The third week has begun. Life in a campervan is becoming habitual. Getting up, making coffee, converting the bed into a table, heaving the luggage from its night-time place beneath the driver’s cab back into the storage space under the seats. Topping up the water. Emptying and refilling the tank with the liquid that endows us with the title of "self sustaining" and thus the right to park the van in the midst of nature overnight. The toxic-blue substance, a miracle of chemistry, always has the same colour, the same smell.
In Gore, on the insignificant Highway 94, comes a sudden special moment of happiness. We’re driving towards the town. Horses in mud-splashed blue coats lift their heads momentarily. A small industrial estate passes by the windows, silos and warehouses, whitewashed and riddled with rust. Two teenagers are hanging around in the draughty entrance to a vacant building bearing the faded name of "Atomic Café". A nucleus white on a black background, the outlines of a circling electron. An agricultural machine park. A picturesquely abandoned factory building. A row of severely weathered wooden houses with the typical large signs and canopies over the entrances. In the middle: a shop painted baby blue, brightly lit inside, stuffed full of colourful tins and tubes. The man behind the counter, sitting on a stool with his arms folded, looks outside expressionlessly, with a vacant look, his dark face furrowed.
After two days of tourism highlights I suddenly realize how much I’ve missed being in places that aren’t under the surveillance of countless eyes. Places that only mean something to the people who live there, and perhaps not even to them.
I haven’t yet found out why I’ve been making so many comparisons between the worlds in my time here, much more than on any other trip. Is it because I’m writing about it? Or because everything here is different, but then again not? The cool, rainy South with its herds of animals and crooked, romantic wooden fences reminds me of Scotland or the Pyrenees. And when we’re driving through this very land and spot a pile of fodder covered over with a tarpaulin and old tyres, my brain instantly signalizes: Brandenburg.
Even when I relate places strongly frequented by tourists to dull towns that appear unattractive to most visitors but make me happy, it ultimately has something to do with Berlin, with my life in the centre of East Berlin, where the population has been almost entirely replaced over the past twenty years. To do with the stress and the new lack of intimacy that accompanies a constant coming and going of residents and visitors, people who hardly know the history of the area where they live and have hardly any older neighbours who might tell those stories.
Toppled trunks with exposed roots, finely woven gossamer. Trees shooting up and suddenly thickening at the top, as if someone had stretched a picture sideways. Plants in the most various shapes and shades. Leaves reminiscent of hair. Mosses as rough as stone or as soft as peach fuzz, and more artfully intertwined than one might ever see in a European forest. I will most likely always remember the rain forest we see on the Routeburn Track.

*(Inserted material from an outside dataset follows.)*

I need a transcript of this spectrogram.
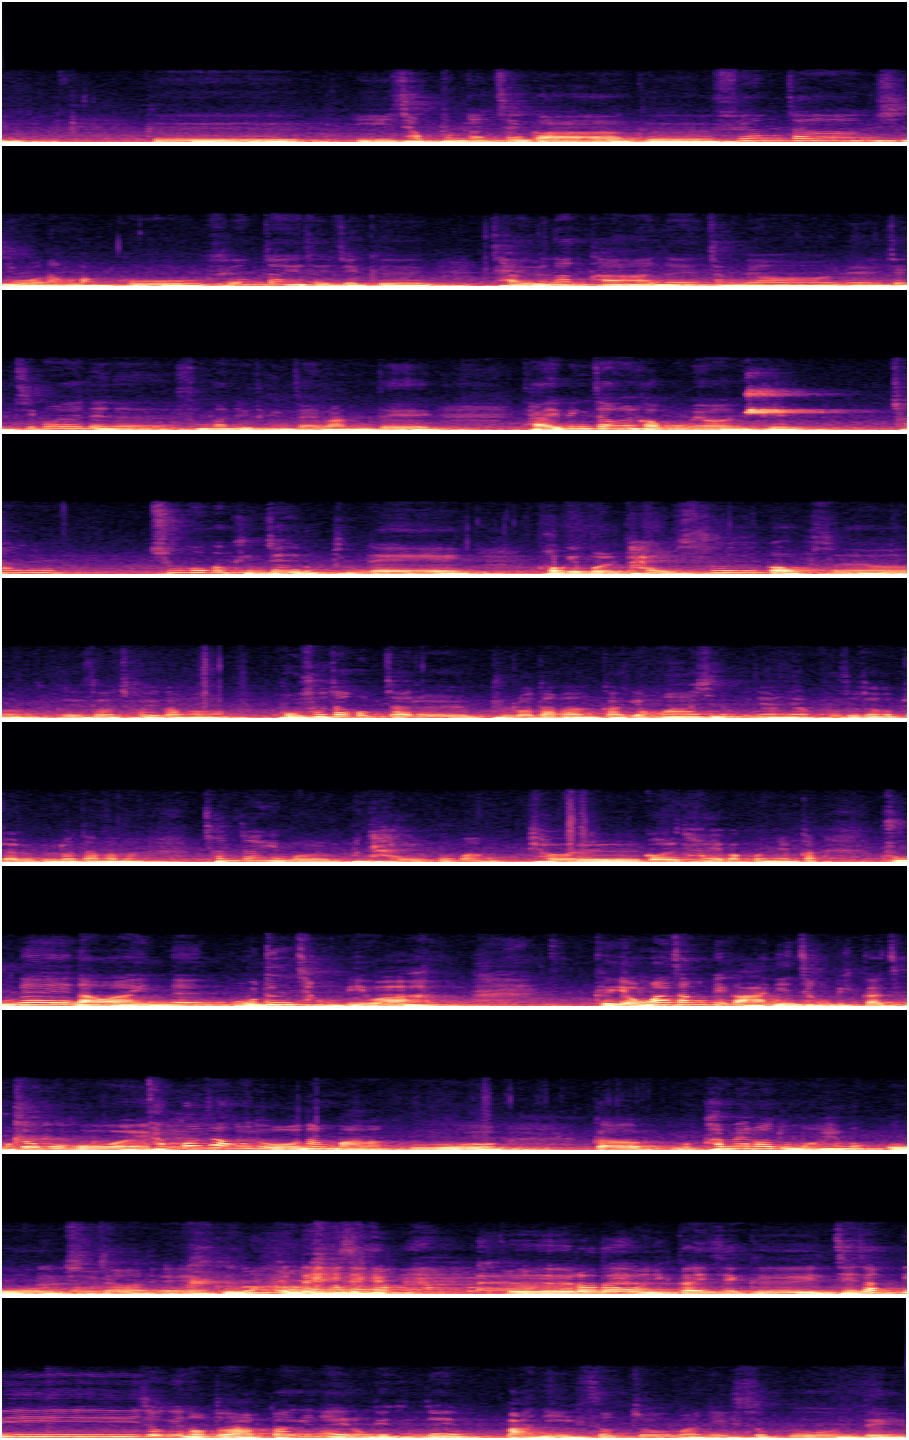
그 이 작품 자체가 그 수영장 씬이 워낙 많고 수영장에서 이제 그 자유낙하하는 장면을 이제 찍어야 되는 순간들이 굉장히 많은데 다이빙장을 가보면 이렇게 천 층고가 굉장히 높은데 거기 뭘 달 수가 없어요. 그래서 저희가 막 고소 작업자를 불러다가 그러니까 영화 하시는 분이 아니라 고소 작업자를 불러다가 막 천장에 뭘 달고 막 별걸 다 해봤거든요. 그러니까 국내에 나와 있는 모든 장비와 그 영화 장비가 아닌 장비까지 막 써보고 예. 사건 사고도 워낙 많았고 그러니까 뭐 카메라도 막 해먹고 진짜 예. 그, 근데 이제 그러다 보니까 이제 그 제작비적인 어떤 압박이나 이런 게 굉장히 많이 있었죠. 많이 있었고 근데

The nearby Milford Sound, however, the dramatic, impressive bay at the most south-westerly point, left a sobered feeling in me despite its just as spectacular nature. As beautiful, as unique as the transition between sea and land is here, you have to mingle with tourist groups to explore the area – unless you have the courage to travel by kayak, much more time and money for an individual boat tour in the less frequented neighbouring bays – or the physical stamina for a three-to-four-day walking tour. A little more exercise wouldn’t do any harm, I think to myself, and I surrender myself humbly to the absurd feeling that rises within me as we sail along the fjords on a tourist boat next to a couple from Berlin-Reinickendorf.